The Responsa Tradition
In times past, the Jews often sought guidance from their rabbi on matters of everyday life, ritual, and tradition. When local rabbis faced difficult issues in applying Jewish law to specific circumstances, they often wrote to the most respected rabbis to seek guidance. These queries included the particulars of each matter, references to the applicable Talmudic passages involved, and the rabbi's own interpretation.
In turn, an answer would be forthcoming from the rabbi whose opinion had been sought. His response would include the basis for his conclusion and a reasoned argument to substantiate it. Over the years, these responsa (Teshuvot) were collected into printed volumes, providing even more material to be read and studied.
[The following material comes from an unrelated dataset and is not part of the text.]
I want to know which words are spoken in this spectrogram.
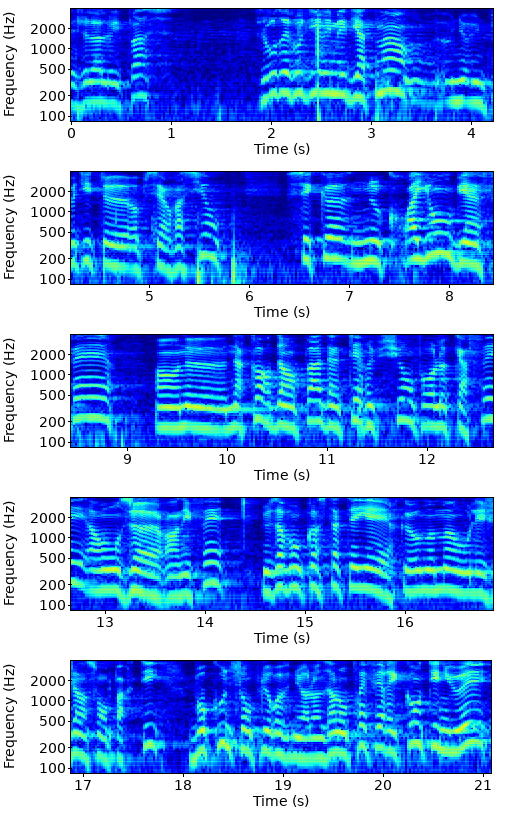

The tradition of writing responsa continues in contemporary times. A number of rabbis have even issued responsa on matters pertaining to modern technology. Consider the late Rabbi Moshe Feinstein, who wrote responsa on such topics as the permissibility of cosmetic surgery, how to make dishwashers kosher, and artificial insemination. No doubt the practice of issuing responsa will continue as Judaism faces even more complex issues, such as DNA cloning.